Cherry-pick a few posts on blogs or Tumblr accounts like “Autistic Headcanons” and “Your Faves Are Autistic,” though, and you’ll soon glimpse a much broader spectrum of identities, personalities, and experiences. Claiming Holtzmann—Kate McKinnon’s character in Ghostbusters, for example—allowed autistic fans to discuss everything from her sensory-friendly wardrobe choices to her echolalia-like speech patterns to her queerness. Analyzing the physicality of characters as diverse as Ren McCormack from the original Footloose, South Park‘s Kyle, and Disney’s Snow White brings a much broader view to the kinds of repetitive movements that autistic people employ to stim. Star Trek: Discovery‘s Michael Burnham, a human with Vulcan training, has recently struck a chord with autistic people who have emotions, but sometimes struggle to process or express them. Headcanon after headcanon, autistic people are demanding—and envisioning—more from an industry that’s increasingly profiting from our lives.
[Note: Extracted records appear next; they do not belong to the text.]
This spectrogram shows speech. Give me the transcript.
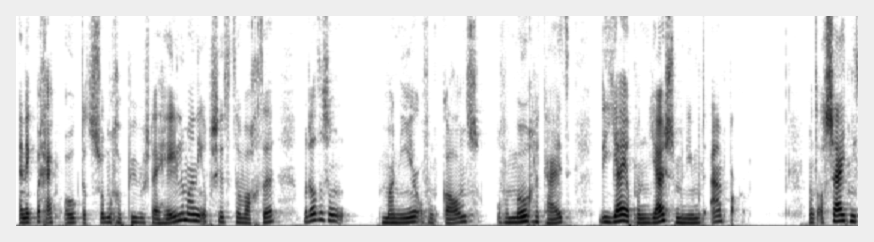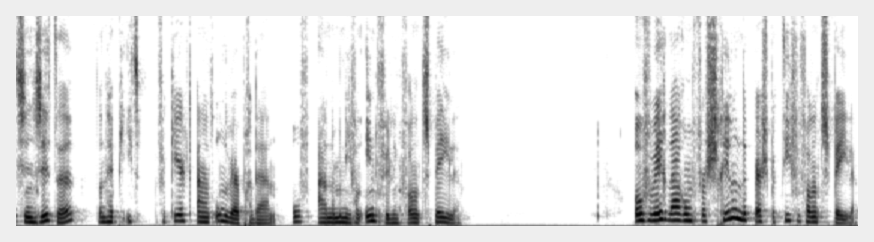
En ik begrijp ook dat sommige pubers daar helemaal niet op zitten te wachten, maar dat is een manier of een kans of een mogelijkheid die jij op een juiste manier moet aanpakken. Want als zij het niet zien zitten, dan heb je iets verkeerd aan het onderwerp gedaan of aan de manier van invulling van het spelen. Overweeg daarom verschillende perspectieven van het spelen.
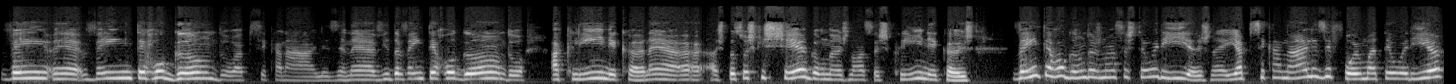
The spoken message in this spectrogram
vem, é, vem interrogando a psicanálise, né? A vida vem interrogando a clínica, né? As pessoas que chegam nas nossas clínicas vêm interrogando as nossas teorias, né? E a psicanálise foi uma teoria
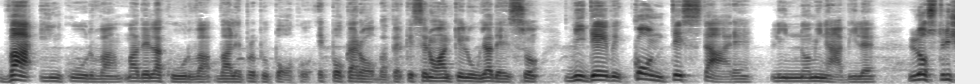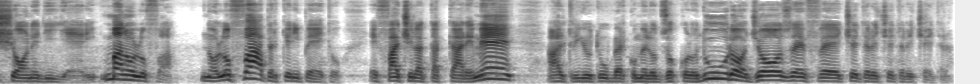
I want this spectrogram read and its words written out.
va in curva, ma della curva vale proprio poco e poca roba, perché se no anche lui adesso mi deve contestare l'innominabile lo striscione di ieri, ma non lo fa. Non lo fa perché, ripeto, è facile attaccare me, altri youtuber come lo Zoccolo Duro, Joseph, eccetera, eccetera, eccetera.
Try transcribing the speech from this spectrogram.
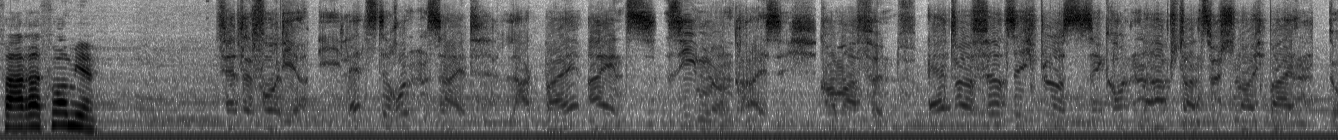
Fahrer vor mir. Vettel vor dir. Die letzte Rundenzeit lag bei 1,37,5. Etwa 40 plus Sekunden Abstand zwischen euch beiden. Du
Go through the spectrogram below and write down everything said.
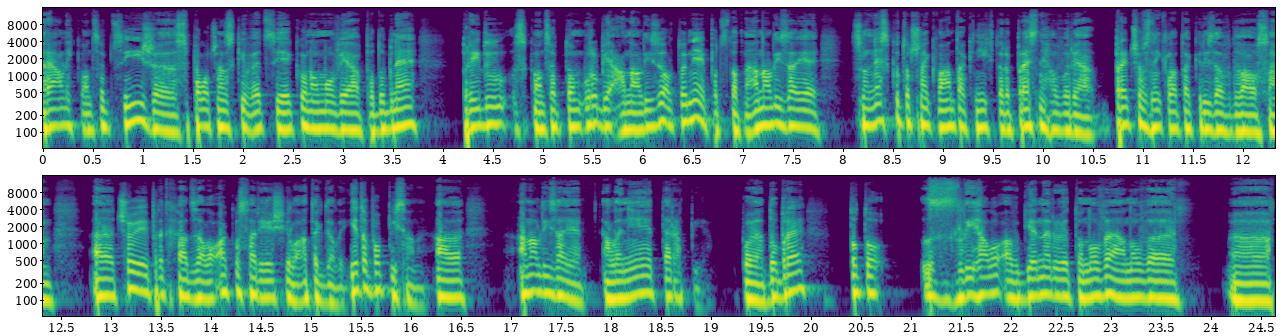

In a 2015 post titled “A Headcanon Named Autism: In Defense of Finding Our Own Representation,” the anonymous blogger Feminist Aspie wrote:
I want to see a world where books and TV shows and films depict autistic people of color, LGBTQIA+ autistic people, autistic women, autistic people with other disabilities, autistic people who can pass for neurotypical and who can’t, autistic people who are verbal, non-verbal, partially verbal, autistic people with all kinds of special interests, autistic people who use special interests in their work and those who don’t, autistic people who are hypersensitive and hyposensitive and sensory-seeking, autistic people of all ages and all occupations, autistic heroes, autistic villains, autistic geeks and autistic sports captains and everything in between, with good qualities and flaws that are related to autism and those that aren’t related to autism at all—realistic, multi-dimensional autistic characters that don’t feel hollow or like the butt of a joke. And until that’s achieved, autistic media consumers everywhere will keep working our headcanon magic.
Whether or not pop culture can outgrow the need for autistic headcanons is largely dependent on what non-autistic people—the other 67 in 68—genuinely think about us. If we are, as I’ve argued before, little more than a challenge or accessory for neurotypical artists and a prop for neurotypical audiences, then their autistic counterparts must continue to forge our own path. If the current wave of autism entertainment is just the start of a greater public hunger for more and better autism representation, then the rest of the world will have to start making more space for a wider range of autistic people on both sides of the screen. If we can expand the conversation and the vision for autistic characters when armed with little more than existing properties and Internet access, imagine what we could do with our own characters and the means with which to share them.